Originally published November 23, 2012 at 09:01p.m., updated November 23, 2012 at 10:06p.m.
Though Kansas University’s 76-59 women’s basketball victory over Alabama A&M Friday night at Allen Fieldhouse might not go down as one of the most important or memorable victories in coach Bonnie Henrickson’s career, she certainly won’t forget the significance of the outcome.
Jayhawks seniors Carolyn Davis, Angel Goodrich and Monica Engelman presented the ninth-year KU coach with the game ball after Henrickson won the 300th game of her coaching career.
Never one to butter up her team after an easy nonconference victory, Henrickson said afterward a “prettier” win would have been nice.
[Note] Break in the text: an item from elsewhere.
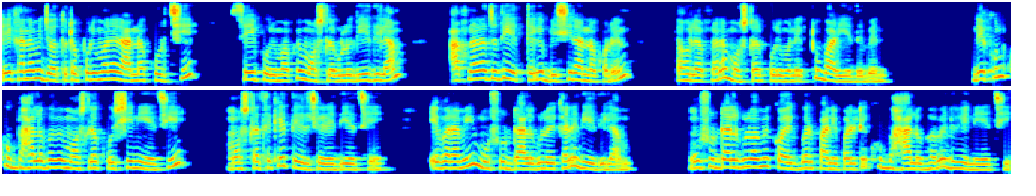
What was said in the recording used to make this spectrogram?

But she admitted the milestone meant a lot and gave credit to the people who made it possible.
“I’ve been really, really blessed in my career to coach really, really talented players,” Henrickson said. “I think back on all the great players and great people I’ve had the opportunity to work with every day, then you throw on top of that great (assistant) coaches who are head coaches now, who are big-time assistants … and I’ve had great administrators who care about women’s basketball and provide great resources to help us be successful.”
The 22nd-ranked Jayhawks (4-0) didn’t find out their coach was in line for a 300th win until hours before the game. After Davis scored 19 points in 20 minutes, the senior forward said Henrickson’s passion for basketball has made her successful.
“She’s been doing this a long time, and she reminds us about that all the time,” Davis said of Henrickson, who now holds a 142-121 mark in her time at KU after amassing a 158-62 record in seven seasons at Virginia Tech.
“She won’t steer us wrong,” Davis added. “She tells us what we need to know. She’s great at her job.”
Goodrich, who scored 15 points and passed out a game-high eight assists against the Bulldogs (1-3), said Henrickson’s attention to details and dedication have helped her reach this point.
“She’s determined. She is always workin’, workin’, workin’. No matter what,” Goodrich said. “She like never sleeps. She does everything she can to make us prepared, and that’s what makes her so special.”
Kansas took a 40-31 lead into halftime behind 11 first-half points from Davis and 10 from Goodrich, who contributed a combined 7-for 14 shooting effort to the Jayhawks’ 50-percent field-goal percentage in the first 20 minutes.
Unlike some recent games, though, the senior duo’s dominance benefited from some complimentary output from the rest of their teammates. All nine Jayhawks who played in the first half made at least one field goal, including two apiece from senior guard Engelman and sophomore substitute guard Asia Boyd. Back-ups Chelsea Gardner, Bunny Williams and CeCe Harper all knocked down a first-half shot, as did starters junior forward Tania Jackson and sophomore guard Natalie Knight.
The balanced effort didn’t help KU pull away from Alabama A&M, though, because the Bulldogs shot 14-for-30 from the floor (46.7 percent) and matched the Jayhawks’ 22 points in the paint in the first half.
Those trends continued somewhat in the second half. While KU dominated the battle of the boards, 49-23, against A&M in the first game between the two programs, the Bulldogs’ 38 points in the paint and 26-for-58 shooting (44.8 percent) for the game didn’t please Henrickson (Kansas scored 50 in the paint and made 32 of its 67 shots).
“We can’t be a team that just wants to be pretty on the offensive end,” the coach said, “and hope people don’t score on the defensive end. We played a lot like that in the first half.”
Engelman led the team with eight rebounds, passed out five assists and scored six points. Knight hit four of her five shot attempts (she made one of her two three-point tries) and finished with nine points. Boyd scored seven points and had a career-best seven rebounds.
The Jayhawks have their first road game of the season Sunday at Creighton (2-1) in Omaha, Neb.